His ideas are getting traction in part because of the demographics of Morgan Stanley's 55,000 employees. With more than half of their workforce under the age of 35, Carson sees the conversion in communication toward corporation wide collaborative software as a necessity. Over the next decade, the vast majority of workers will have grown up with social networking and be accustomed with using these Web 2.0 applications to communicate and share ideas.
They also use these tools to socialize however, which has prompted some companies to restrict the use of consumer based social networks because of security concerns and loss of productivity.
So while some companies are implementing their own social networks, others are taking measures to restrict access to them.
This makes perfect sense, according to Rich Lyons, a veteran of IT consulting. Lyons, who is president and founder of Lyons Consulting Group (LCG), worked with AAR in the implementation of their social networking applications.
"You have to separate the two out," he said. "Some companies restrict chat, so similarly if you think of MySpace or Facebook as more of a social, communication tool for friends, that company might incorporate those same tools but use them for business purposes. There have been people that have spent two hours a day on MySpace. No way are you going to want that."
These business based communication tools were also safer when it came to security issues, Carson said. They also allowed for easier monitoring of employee communications.
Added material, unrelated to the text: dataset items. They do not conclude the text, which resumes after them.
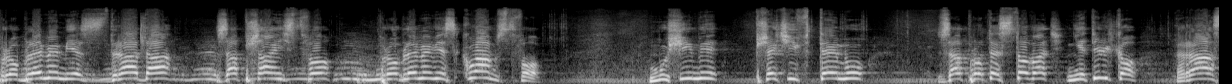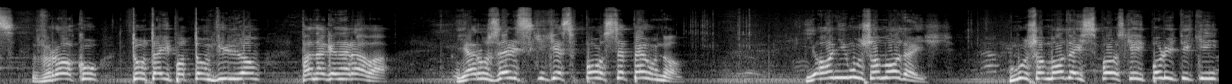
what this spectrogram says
Problemem jest zdrada, zaprzaństwo. Problemem jest kłamstwo. Musimy przeciw temu zaprotestować nie tylko raz w roku tutaj pod tą willą pana generała. Jaruzelskich jest w Polsce pełno. I oni muszą odejść. Muszą odejść z polskiej polityki,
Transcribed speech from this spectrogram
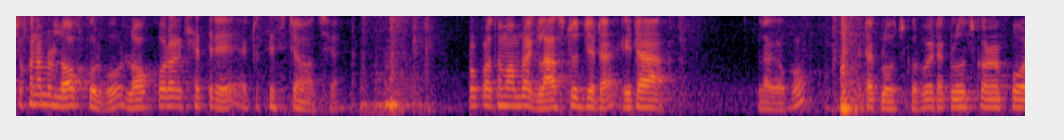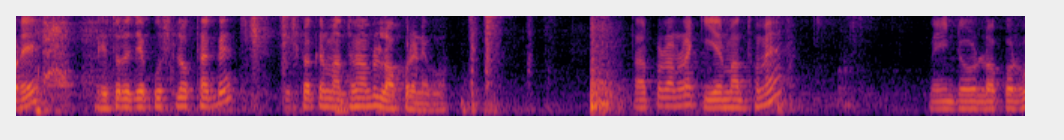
যখন আমরা লক করব লক করার ক্ষেত্রে একটা সিস্টেম আছে। প্রথম আমরা গ্লাস ডোর যেটা, এটা লাগাবো, এটা ক্লোজ করব। এটা ক্লোজ করার পরে ভেতরে যে পুশলক থাকবে পুশলকের মাধ্যমে আমরা লক করে নেব। তারপর আমরা কিয়ের মাধ্যমে মেইন ডোর লক করব।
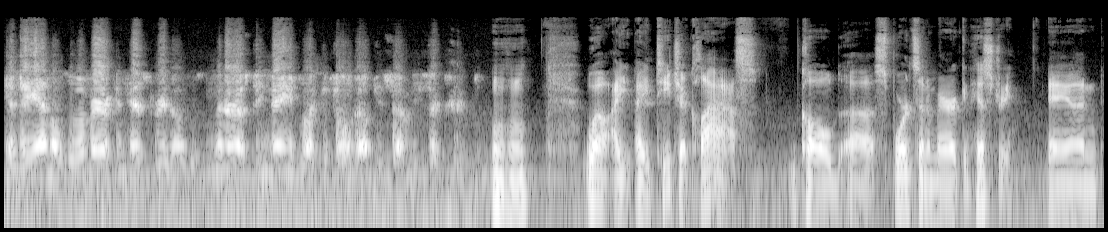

"If it's the property of your company you can monitor the content," he said. "Its much harder to monitor what someone's doing on MySpace, but if your company has installed it, it's much easier. Plus, you can focus on how it's going to help your business. You can set up different forums for discussion and actually use it to foster communication but yet drive efficiency at the same time."